Whilst watching “Apologia” at London’s Trafalgar Studios earlier this week, I was struck not only by the frequent and deliberate use of religion in the dialogue, but also by a particular part of one of the closing scenes. Whilst in conversation with her son’s girlfriend, Kristin (Stockard Channing) confirms that her books are ordered chronologically and this is because deep down she identifies as an optimist, hopeful that humanity is indeed evolving into something better.
Such sentiments can sometimes seem a little foolhardy to those of us who profess to be well-practiced cynics. Perhaps we might see some improvements in the general wellbeing of those who inhabit this spinning ball of blue, but generally doesn’t it feel like things are getting worse, not better?
As an avid Trekkie, I’m nervously awaiting the arrival of the first aliens to make contact with humanity in the year 2063. Nervous because, apparently, we first have to endure years of nuclear war and the almost entire decimation of planet Earth and her inhabitants, human and otherwise. Regardless of whether first contact with the Vulcans is on the cards or not, history does tend to point towards things first needing to get catastrophically bad before they can get better, and it rarely gets better for everyone at the same time.

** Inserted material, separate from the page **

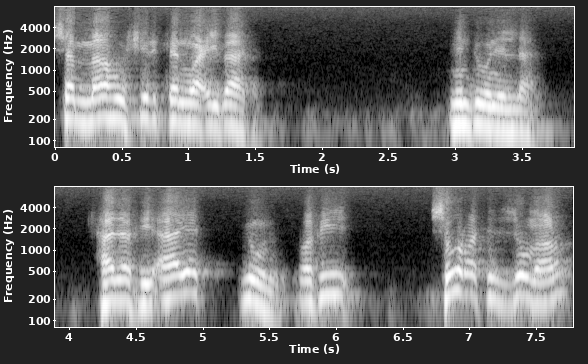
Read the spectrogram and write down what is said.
سماه شركا وعبادة من دون الله. هذا في آية يونس. وفي سورة الزمر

Whilst the conflicts of the 20th Century brought to get a united Europe, they also cemented divisions between that newly founded community with Russia and the developing Middle East. Human rights saw staggering leaps, with much of the Global North now celebrating equality in great swathes of previously marginalised groups, however this is often limited to areas of wealth and privilege, as well as adding fuel to the fire of the growing North/South divisions. The outlook for lesbians and gay men has never been so rosy with Australia now adding itself to the growing list of countries which support equal marriage, however Trans rights have arguably taken several steps back and right-wing publications continue to use their position of influence to spread harmful lies. There is growing representation of BAME communities in the arts, but a startling increase in crime against and within those groups. Women, who have perhaps seen the greatest advances, still remain underpaid, overworked, and victims of abuse; when their voices are found to speak out against these injustices, they are mocked and accused of weakness and deceit.
The list could go, and these handful of examples hardly do the current state of affairs justice. However, providing a snapshot of all that is yet still to be achieved is a humbling and startling process.
Whilst watching the new incarnation of the Star Trek franchise (there it is again), I’ve been delighted at the progression I’ve seen, not only in the aesthetic, but in the inclusion of previously underrepresented (or entirely unrepresented) minorities. The inclusion of characters who are disabled, LGBT, or women of colour (in command positions, no less) is a much-needed breath of fresh air into a franchise that has always endeavoured to look to a future in which the best of humanity has overcome the very worst. This week I found myself wondering how I might have responded had I’d seen a gay-relationship on my favourite series when I was in my mid-teens. Star Trek has truly evolved, and evolution is what we should all be aiming for.
Evolution, however, leaves people behind. Some watch Star Trek Discovery and lament for the brightly coloured bridge of the future-past, some see Trans and gender non-binary people fighting not just for their rights but their lives, and lament for the days when “boys were boys and girls were girls”, some hear of Black Lives Matter and ask, “don’t white lives matter too?”. Imagine if we took the same line of thought with the evolution of the human race: “don’t you just ache for the days of primate past?”, “honestly, wasn’t just life so much simpler for the Neanderthals?”
However, bettering ourselves is not only desirable, it is essential. Survival of the fittest does not need to be applied to our collective human responsibility; we can not only just survive together but THRIVE together, all of us regardless of our spiritual, physical or emotional fitness. It is absolutely essential that we see growth in our understanding, our compassion, and our knowledge, else we are doomed to fail in our Divinely-given command to “be fruitful”. Fruitfulness must not be limited to the biological act of continuing the species, it has to be more for us to live life “abundantly” as promised by Christ. And so, evolution for the twenty-first century follower of Jesus Christ has nothing to do with biology, and everything to do with how we apply our theology.
In the last four weeks I have indirectly been on the receiving-end of two letters which I believe to represent the “survival of the fittest theology”: attacks on character, misuse of Scripture, and reactionary comments made in fear, to name but some of the content. These letters have not sought to increase the fruitfulness of anyone but the authors, and therefore have not only prevented me from living life in abundance, but likely themselves as well and most definitely those on the fringe of Christian community. These letters have been issued, not to seek evolution, a path ahead to the future, but to hide away in the safety of churlish adolescence and ensure the maintenance of the status quo so that the fittest can continue to survive at the cost of the weak and the marginalised.
As we approach the Christmas season at dazzling warp speed we begin to prepare ourselves for the coming of the God made flesh; the God who came not to ensure the survival of the fittest, but to live amongst and enable a collective evolution to abundance, the thriving of ALL of God’s creation. Where will our hearts and actions be over the coming weeks: do we want to survive or THRIVE? And if it is the latter, as I hope it is, then it must be for all, not just the fittest.